You are not permitted to download, save or email this image. Visit image gallery to purchase the image.
The move has been announced by NIWA and the Ministry for Primary Industries today.
The coastline being studied stretches from Leigh, north of Auckland, through the Hauraki Gulf and across the Bay of Plenty as far as Te Araroa on the East Cape.
The study follows a government announcement last year of big cuts in the allowable catch, after fears grew that crayfish numbers were declining fast.
The Ministry and NIWA have now decided to survey people using 12 boat ramps in the area over 41 days selected at random until February.
The idea is to get an early idea on how numbers are recovering for crayfish, which are officially called rock lobster.
"People returning from gathering lobster will be asked by interviewers if they can measure their catch, when and where they've been fishing and which methods they used," NIWA fisheries scientist Bruce Hartill said.
"Fisheries New Zealand need to understand any changes and trends over time. This is incredibly important information and we appreciate everyone's co-operation."
Mr Hartill stressed the interviews were voluntary but said the more information the researchers got, the better the data available to Fisheries New Zealand would be.
He said the aim was to make sure that crayfish numbers were re-built in four years.
This survey was right at the bottom of the curve and it was too early to tell if the measures announced last year were successful.
But in time there would be more information to draw conclusions from.

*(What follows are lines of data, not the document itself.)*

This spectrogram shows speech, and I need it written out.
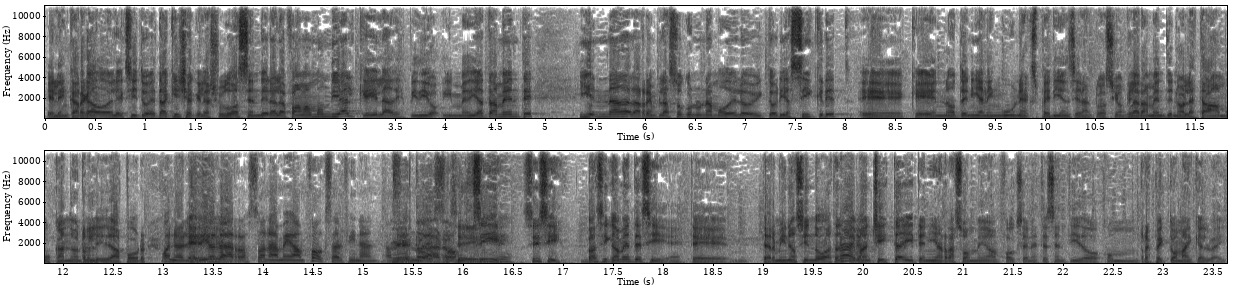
el encargado del éxito de taquilla que le ayudó a ascender a la fama mundial, que la despidió inmediatamente y en nada la reemplazó con una modelo de Victoria's Secret eh, que no tenía ninguna experiencia en actuación. Claramente no la estaban buscando en realidad por... Bueno, le dio eh, la razón a Megan Fox al final, haciendo claro. eso. Sí. Sí, sí, sí, básicamente sí. Este, terminó siendo bastante Claro. manchista y tenía razón Megan Fox en este sentido con respecto a Michael Bay.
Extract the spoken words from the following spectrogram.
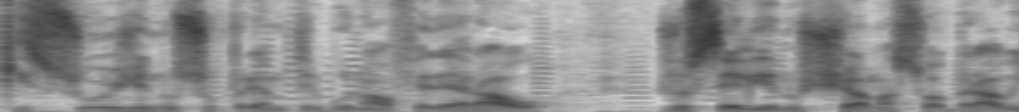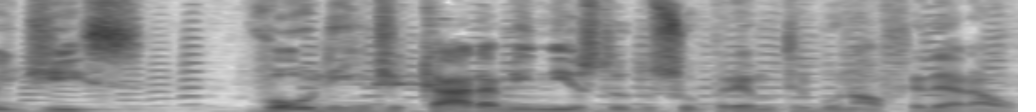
que surge no Supremo Tribunal Federal, Juscelino chama Sobral e diz: Vou lhe indicar a ministro do Supremo Tribunal Federal.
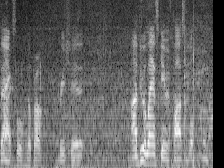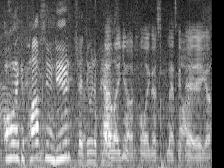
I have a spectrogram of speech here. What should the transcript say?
Thanks. Cool, no problem. Appreciate it. I'll do a landscape if possible. Oh, I could pop soon, dude. Should I do in a Yeah, path? like, you know, just hold like this. Landscape. Yeah, there you go.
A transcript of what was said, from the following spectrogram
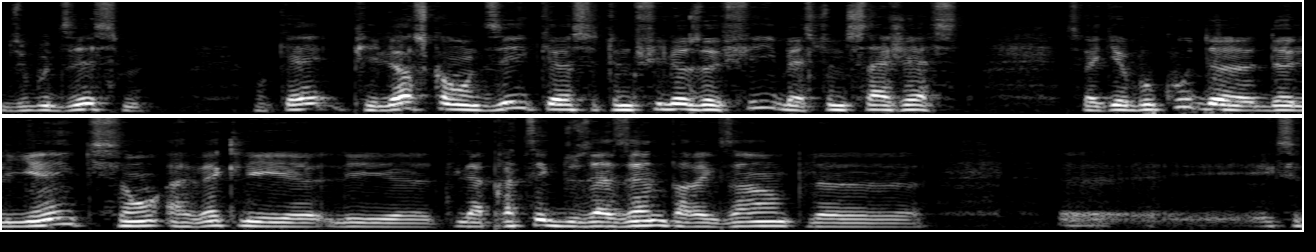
du bouddhisme. OK? Puis lorsqu'on dit que c'est une philosophie, ben c'est une sagesse. Ça fait qu'il y a beaucoup de, de liens qui sont avec les, les, euh, la pratique du zazen, par exemple, euh, euh, etc.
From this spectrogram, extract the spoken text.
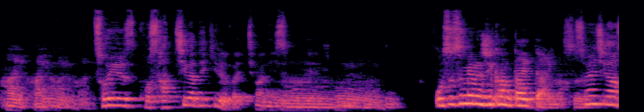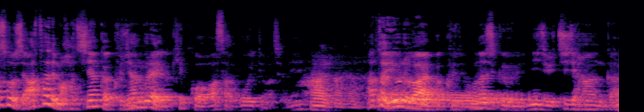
はいはいはいはい。そういうこう察知ができるのが一番理想で、うん。おすすめの時間帯ってあります？その時間はそうですね。朝でも8時半から9時半ぐらいが結構朝動いてますよね。はいはいはい。あとは夜はやっぱ9時同じく21時半から、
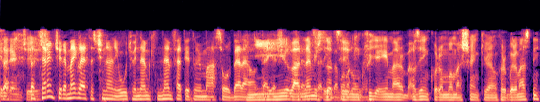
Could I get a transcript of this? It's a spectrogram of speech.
szerencsés. Tehát szerencsére meg lehet ezt csinálni úgy, hogy nem, nem feltétlenül mászol bele a teljes Nyilván nem is ez a célunk. valakinek. Figyelj, én már az én koromban már senkivel nem akarok belemászni,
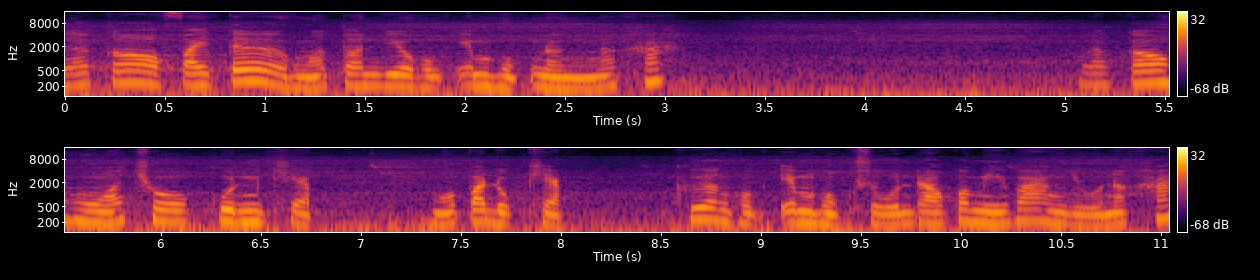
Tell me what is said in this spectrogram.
แล้วก็ไฟเตอร์หัวตอนเดียว 6M61 นะคะ แล้วก็หัวโชกุนแคบหัวปลาดุกแคบเครื่อง 6M60 เราก็มีว่างอยู่นะคะ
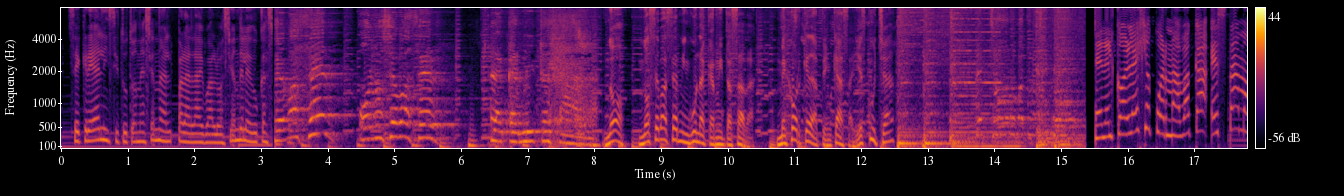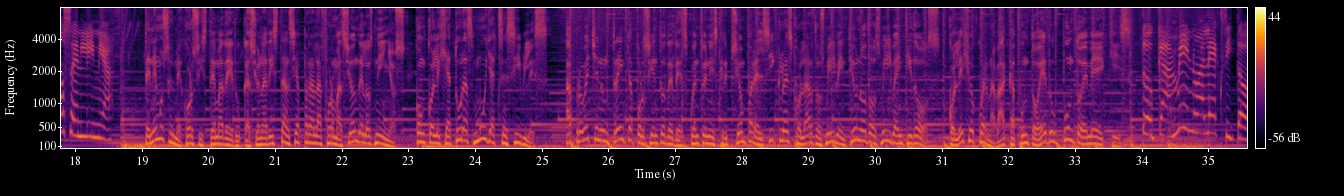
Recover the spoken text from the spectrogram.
se crea el Instituto Nacional para la Evaluación de la Educación. ¿Se va a hacer o no se va a hacer la carnita asada? No, no se va a hacer ninguna carnita asada. Mejor quédate en casa y escucha. En el Colegio Cuernavaca estamos en línea tenemos el mejor sistema de educación a distancia para la formación de los niños, con colegiaturas muy accesibles. Aprovechen un 30% de descuento en inscripción para el ciclo escolar 2021-2022. colegiocuernavaca.edu.mx. Tu camino al éxito.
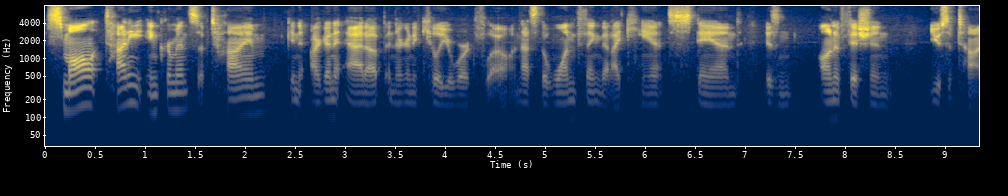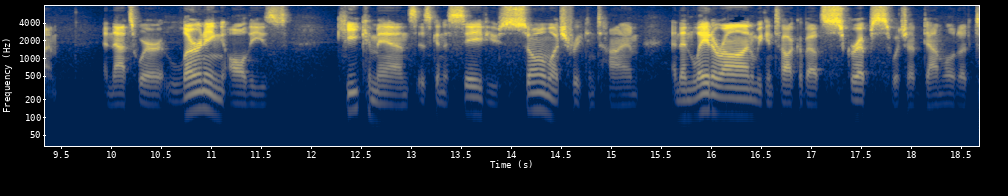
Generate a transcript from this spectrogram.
small, tiny increments of time can, are going to add up and they're going to kill your workflow. And that's the one thing that I can't stand is inefficient use of time. And that's where learning all these key commands is going to save you so much freaking time. And then later on, we can talk about scripts, which I've downloaded a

The current survey was a pilot scheme but it was hoped to extend it for a total of five years.